## What is expected
Search the records for the string "transcribed", then copy each line where it appears.

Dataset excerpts
┄┄┄┄┄┄

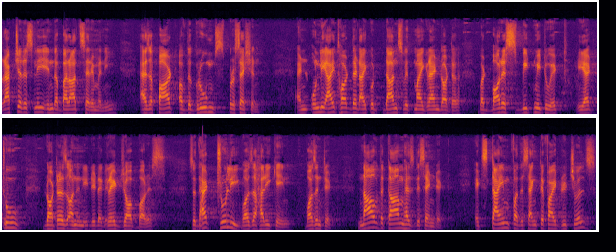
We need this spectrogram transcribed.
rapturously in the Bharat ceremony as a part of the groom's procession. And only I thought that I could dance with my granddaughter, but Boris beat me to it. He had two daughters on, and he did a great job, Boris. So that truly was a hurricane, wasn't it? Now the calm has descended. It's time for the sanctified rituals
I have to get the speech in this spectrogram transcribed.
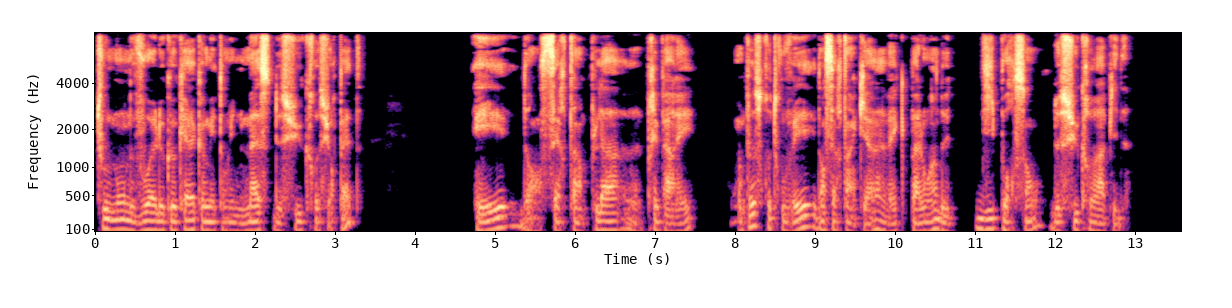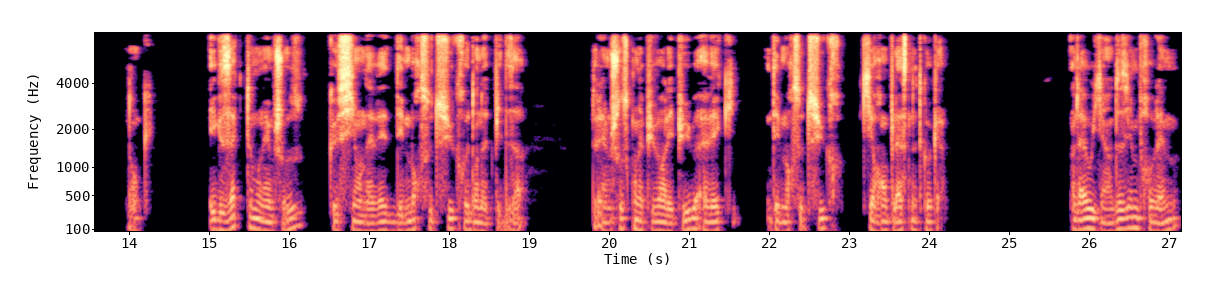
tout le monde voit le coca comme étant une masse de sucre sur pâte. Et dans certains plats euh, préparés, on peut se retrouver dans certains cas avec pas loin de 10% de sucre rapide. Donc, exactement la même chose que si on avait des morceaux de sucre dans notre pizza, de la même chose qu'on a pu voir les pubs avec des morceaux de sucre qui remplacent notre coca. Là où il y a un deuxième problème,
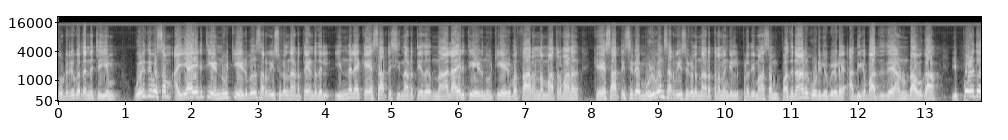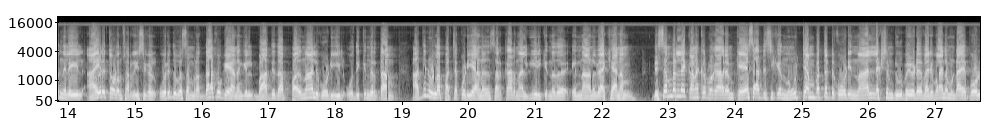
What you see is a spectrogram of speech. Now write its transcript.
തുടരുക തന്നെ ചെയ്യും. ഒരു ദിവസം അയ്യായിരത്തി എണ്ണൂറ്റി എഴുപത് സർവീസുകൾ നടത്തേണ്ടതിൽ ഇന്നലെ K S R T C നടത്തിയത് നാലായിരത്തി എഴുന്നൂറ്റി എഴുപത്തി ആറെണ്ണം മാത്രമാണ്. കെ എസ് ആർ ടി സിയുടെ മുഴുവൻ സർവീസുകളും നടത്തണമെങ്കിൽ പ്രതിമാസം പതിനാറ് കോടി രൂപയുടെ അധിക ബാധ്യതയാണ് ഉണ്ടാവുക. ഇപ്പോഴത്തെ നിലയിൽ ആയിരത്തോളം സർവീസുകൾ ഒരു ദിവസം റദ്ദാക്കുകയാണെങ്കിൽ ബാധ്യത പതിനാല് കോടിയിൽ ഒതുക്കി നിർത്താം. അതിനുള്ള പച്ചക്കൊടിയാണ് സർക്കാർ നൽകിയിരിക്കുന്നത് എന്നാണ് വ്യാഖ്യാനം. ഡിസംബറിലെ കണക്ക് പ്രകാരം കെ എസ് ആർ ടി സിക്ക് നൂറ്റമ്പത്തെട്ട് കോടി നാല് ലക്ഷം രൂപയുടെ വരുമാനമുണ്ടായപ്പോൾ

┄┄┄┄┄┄

## Solution
We need this spectrogram transcribed.
I have to get the speech in this spectrogram transcribed.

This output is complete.